    I am finding it difficult to write about this because it obsolutely infuriates me so I'll tell you about the nice dream I had last night - Assange, PFC Manning and Seymour Hersh had their heads sawed off by the Taliban on national t.v.

  18. #218
    Council Member
    Join Date
    Apr 2009
    Location
    People's Republic of California
    Posts
    85

    Default Getting more bizzare by the minute...

    WikiLeaks posts huge encrypted file to Web Link

    LONDON Online whistle-blower WikiLeaks has posted a huge encrypted file named "Insurance" to its website, sparking speculation that those behind the organization may be prepared to release more classified information if authorities interfere with them.
    Somebody tell this guy that he isn't Will Smith and that this aint "Enemy of the State."

  19. #219
    Council Member Lorraine's Avatar
    Join Date
    Jun 2010
    Location
    Tampa, FL
    Posts
    54

    Default WikiLeaks or not -- Classified is still classified

    According a Huffington Post story, this week the Navy issued an official memo notifying sailors that they should not and are not authorized to view the classified documents on WikiLeaks. Huffington Posts quotes the memo:

    "There has been rumor that the information is no longer classified since it resides in the public domain. This is NOT true."

    The Navy memo articulates an important message to military and civilian alike -- viewing the classified documents at WikiLeaks expands the reach of sensitive info and reinforces WikiLeaks' role as a legitimate infomation provider.

    I agree with the Navy -- tempting as it may be, there are few, if any, compelling reasons for most of us to view the classified information.
    Last edited by Lorraine; 08-05-2010 at 08:51 PM.
    "Sweeping imperatives fall apart in the particulars."

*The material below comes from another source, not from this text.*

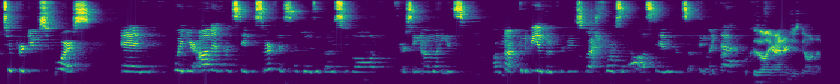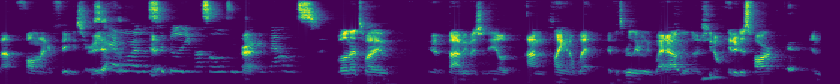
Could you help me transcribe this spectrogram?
to produce force. And when you're on an unstable surface, such as a Bosu ball, first thing I'm like is, I'm not going to be able to produce much force at all standing on something like that. Because all your energy is going to not falling on your face, right? Exactly. Yeah, more on the Yeah. stability muscles and, Right. and balance. Well, and that's why you know, Bobby mentioned, you know, I'm playing in a wet, if it's really, really wet out, you'll notice you don't hit it as far. And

  20. #220
    Council Member Pete's Avatar
    Join Date
    Dec 2009
    Location
    North Mountain, West Virginia
    Posts
    990

    Default

    The real problem is whether information in the leaked documents helps the bad guys, not the expansion the reach of classified information. DoD his pointed out that certain of the documents identify persons who have cooperated with our forces. On the other hand, most of these documents are mundane as they could be, not at all like the high-level stuff in Ellsburg's Pentagon Papers in 1972.

Similar Threads

  1. "Processing Intelligence Collection: Learning or Not?"
    By Tracker275 in forum Intelligence
    Replies: 2
    Last Post: 02-21-2011, 12:46 AM
  2. New to S2, need FM 34-20 and collection management info
    By schmoe in forum RFIs & Members' Projects
    Replies: 19
    Last Post: 02-07-2009, 11:03 PM
  3. Efing Wikileaks
    By SWJED in forum The Whole News
    Replies: 24
    Last Post: 12-25-2008, 02:12 PM
  4. Relationship between the political system and causes of war (questions)
    By AmericanPride in forum RFIs & Members' Projects
    Replies: 56
    Last Post: 03-30-2008, 09:16 PM

Bookmarks

Posting Permissions

  • You may not post new threads
  • You may not post replies
  • You may not post attachments
  • You may not edit your posts
  •